---- Provided material
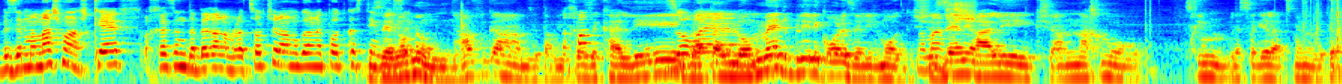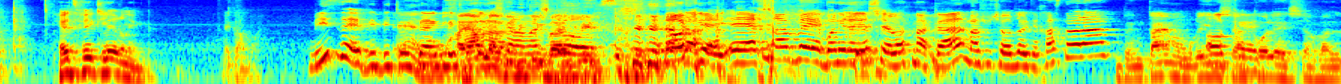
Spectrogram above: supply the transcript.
וזה ממש ממש כיף. אחרי זה נדבר על המלצות שלנו גם לפודקאסטים. זה וזה- לא מעונב גם, זה תמיד נכון. כזה קליל, זורם. ואתה לומד בלי לקרוא לזה ללמוד. ממש. שזה נראה לי כשאנחנו צריכים לסגל לעצמנו יותר. Head fake learning. לגמרי. מי זה הביא ביטוי כן, באנגלית? הוא חייב להביא ביטוי. באנגלית. אוקיי, אה, עכשיו אה, בוא נראה, יש שאלות מהקהל, משהו שעוד לא התייחסנו אליו? בינתיים אומרים אוקיי. שהכל אש, אבל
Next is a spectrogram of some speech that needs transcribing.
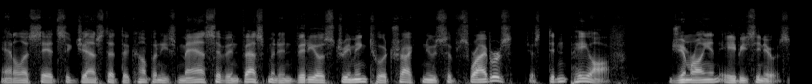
Analysts say it suggests that the company's massive investment in video streaming to attract new subscribers just didn't pay off. Jim Ryan, ABC News.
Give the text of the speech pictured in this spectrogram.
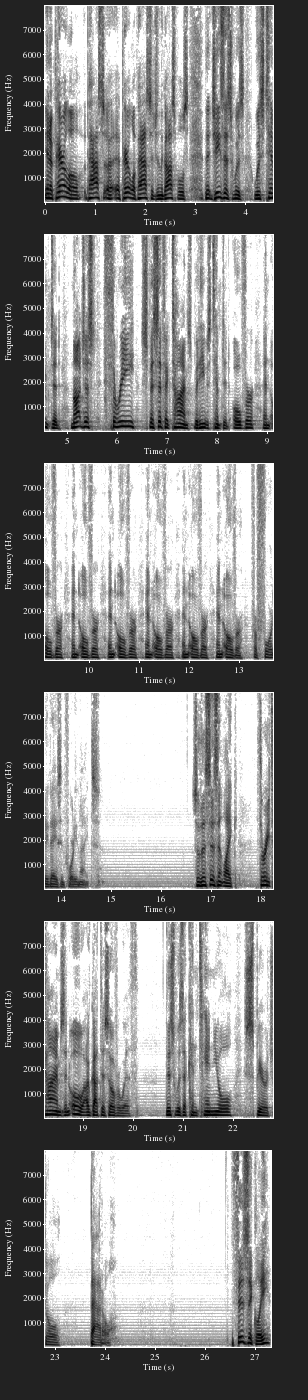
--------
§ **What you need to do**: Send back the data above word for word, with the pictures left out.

§ **Answer to this problem**:
Spectrogram above: supply the transcript.
וזה ממש ממש כיף. אחרי זה נדבר על המלצות שלנו גם לפודקאסטים. זה וזה- לא מעונב גם, זה תמיד נכון. כזה קליל, זורם. ואתה לומד בלי לקרוא לזה ללמוד. ממש. שזה נראה לי כשאנחנו צריכים לסגל לעצמנו יותר. Head fake learning. לגמרי. מי זה הביא ביטוי כן, באנגלית? הוא חייב להביא ביטוי. באנגלית. אוקיי, אה, עכשיו אה, בוא נראה, יש שאלות מהקהל, משהו שעוד לא התייחסנו אליו? בינתיים אומרים אוקיי. שהכל אש, אבל
Next is a spectrogram of some speech that needs transcribing.
Analysts say it suggests that the company's massive investment in video streaming to attract new subscribers just didn't pay off. Jim Ryan, ABC News.
Give the text of the speech pictured in this spectrogram.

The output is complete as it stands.